If you hit a long ball, even if you only aspire to, you are bound to miss a green or two. To score low it is imperative to have the ability to get up and down from a green side bunker.
Bob McArthur, Head Teaching Professional at Heritage Pointe Golf Course in Calgary, Alberta, is my swing coach, and here are some tips from him that will help you shave strokes off your game.
McArthur works out bunker fears with his students by running through a 3-point system.
1. Ball Position: Think of the greenside bunker shot as a modified pitch with the main difference being the ball position.
Instead of the ball being 3-4 inches inside your front heel, play the ball directly across from your front heel. This will allow the club to enter the sand behind the ball. The club can enter anywhere from 1 to 6 inches behind the ball.
2. Weight/Set-Up: You must set your body weight on your front side and keep it there throughout the entire shot. If your weight falls to your back foot at anytime throughout the swing, you’ll hit too far behind the ball and leave it in the bunker.
3. Length of Swing: When the club goes through the sand there is more resistance than through the grass. The sand slows the club down as it goes through. To compensate for this, your swing must be much longer than if off the grass.
Make sure to not only increase the length of your back swing but also the length of your follow through. Don’t stop your club as it goes through the sand.
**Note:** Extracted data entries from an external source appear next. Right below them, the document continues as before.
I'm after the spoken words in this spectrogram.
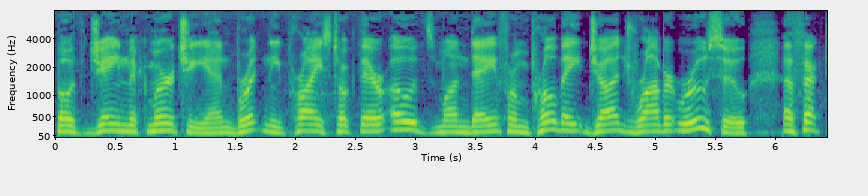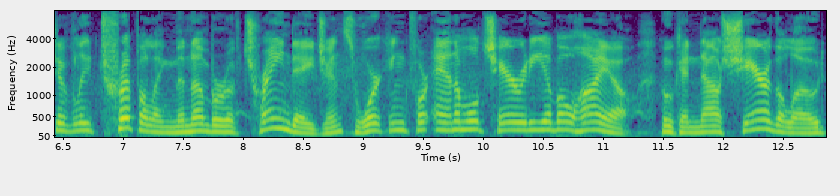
Both Jane MacMurchy and Brittany Price took their oaths Monday from probate judge Robert Rusu, effectively tripling the number of trained agents working for Animal Charity of Ohio, who can now share the load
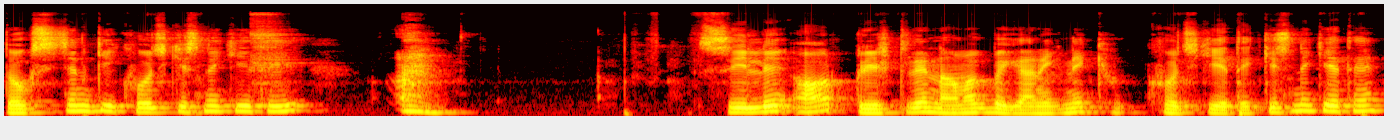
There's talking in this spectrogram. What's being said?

In addition to giving players the knowledge and understanding of bunker basics McArthur likes to have students use a drill that includes using a series of lines that can be drawn into the sand, as shown in the photo.
- Draw your Target Line first. This should be a 2-3 foot straight line drawn beside the ball extending toward where you want the ball to land (your target).
- Draw your Feet Line. This line should be parallel to the Target Line and should be the same length.
- Draw a Ball Position Line. This should be a straight perpendicular line from the ball towards the Feet Line. Where the two lines intersect is where the heel of your front foot should be placed.
- Draw a Reference Line. This should be a straight line, 1 foot in length, drawn 6 inches behind the ball. Your club should enter between the ball and the Reference Line. If your divot starts behind that line your weight is on your back foot either in your set-up or in the swing.
- Set your feet up along the Feet Line remembering to put your front heel on the Ball Position Line. Also, keep in mind to have your weight on your front side throughout the swing and use a longer back swing and follow through.
- Hit a shot and check to see if the ball went towards your intended target and if you made contact with the sand between the Reference. Line and the ball.
- Continue to draw these lines for each shot until you feel comfortable getting the ball on the green. Remember this drill is for practice only. You cannot ground your club or draw reference lines in a bunker when playing a round of golf.
Enjoy your time at the beach this summer!
By: Lisa “Longball” Vlooswyk
Lisa is the 7-time Canadian Long Drive Champion for women, a golf entertainer and a motivational speaker. Lisa can be reached through Claudio (The Traveling Golfer) at firstname.lastname@example.org